WHAT YOU SHOULD DO =
Output the full listing exactly as written, with no pictures in it.
Content starts
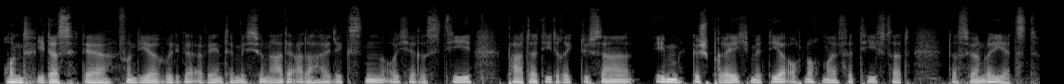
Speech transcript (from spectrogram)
Und wie das der von dir, Rüdiger, erwähnte Missionar der Allerheiligsten Eucharistie, Pater Diederik Dussin, im Gespräch mit dir auch nochmal vertieft hat, das hören wir jetzt.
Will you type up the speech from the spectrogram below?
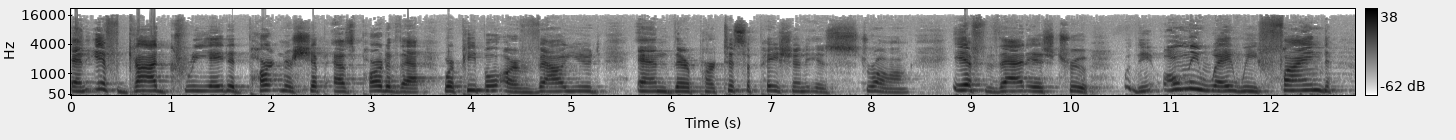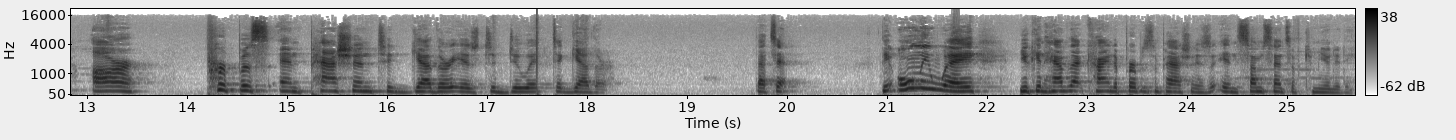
and if God created partnership as part of that, where people are valued and their participation is strong, if that is true, the only way we find our purpose and passion together is to do it together. That's it. The only way you can have that kind of purpose and passion is in some sense of community.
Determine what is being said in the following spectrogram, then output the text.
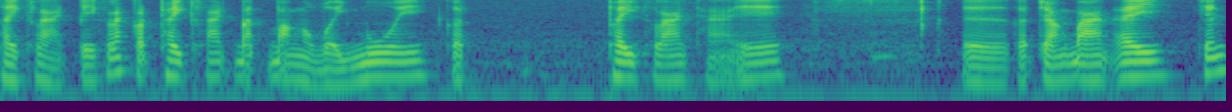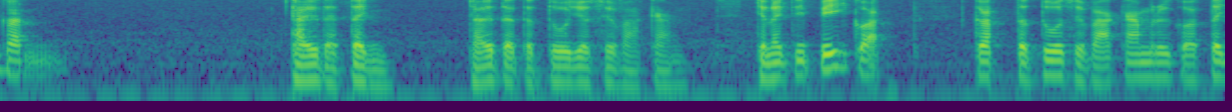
ភ័យខ្លាចពេលខ្លះគាត់ភ័យខ្លាចបាត់បង់អ្វីមួយគាត់ភ័យខ្លាចថាអេអឺគាត់ចង់បានអីអញ្ចឹងគាត់ត្រូវតែទិញត្រូវតែទទួលយកសេវាកម្មចំណុចទី2គាត់គាត់ទទួលសេវាកម្មឬក៏ទិញ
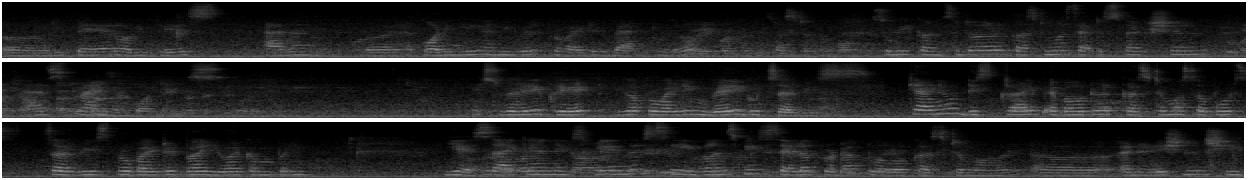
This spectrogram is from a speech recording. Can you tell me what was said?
uh, repair or replace as an uh, accordingly and we will provide it back to the customer. So we consider customer satisfaction as prime importance. It's very great. You are providing very good service. Can you describe about your customer support service provided by your company? Yes, I can explain this. See, once we sell a product to our customer, uh, an additional sheet,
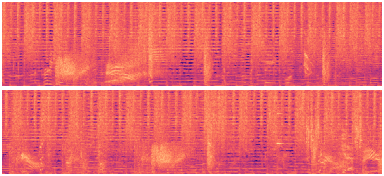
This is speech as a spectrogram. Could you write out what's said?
I'm, I'm pretty sure it's something different. I think it's like Saiyan form or something. Not Get out of here.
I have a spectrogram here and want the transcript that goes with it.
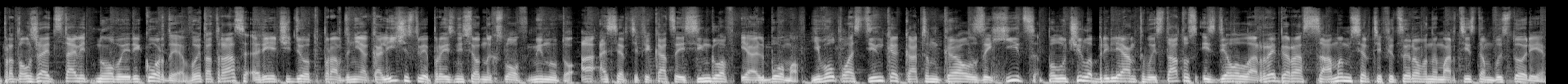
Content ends
ANSWER SECTION =
Speech transcript (from spectrogram)
Und wie das der von dir, Rüdiger, erwähnte Missionar der Allerheiligsten Eucharistie, Pater Diederik Dussin, im Gespräch mit dir auch nochmal vertieft hat, das hören wir jetzt.
Will you type up the speech from the spectrogram below?
and if God created partnership as part of that, where people are valued and their participation is strong, if that is true, the only way we find our purpose and passion together is to do it together. That's it. The only way you can have that kind of purpose and passion is in some sense of community.
Determine what is being said in the following spectrogram, then output the text.
ភ័យខ្លាចពេលខ្លះគាត់ភ័យខ្លាចបាត់បង់អ្វីមួយគាត់ភ័យខ្លាចថាអេអឺគាត់ចង់បានអីអញ្ចឹងគាត់ត្រូវតែទិញត្រូវតែទទួលយកសេវាកម្មចំណុចទី2គាត់គាត់ទទួលសេវាកម្មឬក៏ទិញ
This spectrogram is from a speech recording. Can you tell me what was said?
uh, repair or replace as an uh, accordingly and we will provide it back to the customer. So we consider customer satisfaction as prime importance. It's very great. You are providing very good service. Can you describe about your customer support service provided by your company? Yes, I can explain this. See, once we sell a product to our customer, uh, an additional sheet,
This is speech as a spectrogram. Could you write out what's said?
I'm, I'm pretty sure it's something different. I think it's like Saiyan form or something. Not Get out of here.
I have a spectrogram here and want the transcript that goes with it.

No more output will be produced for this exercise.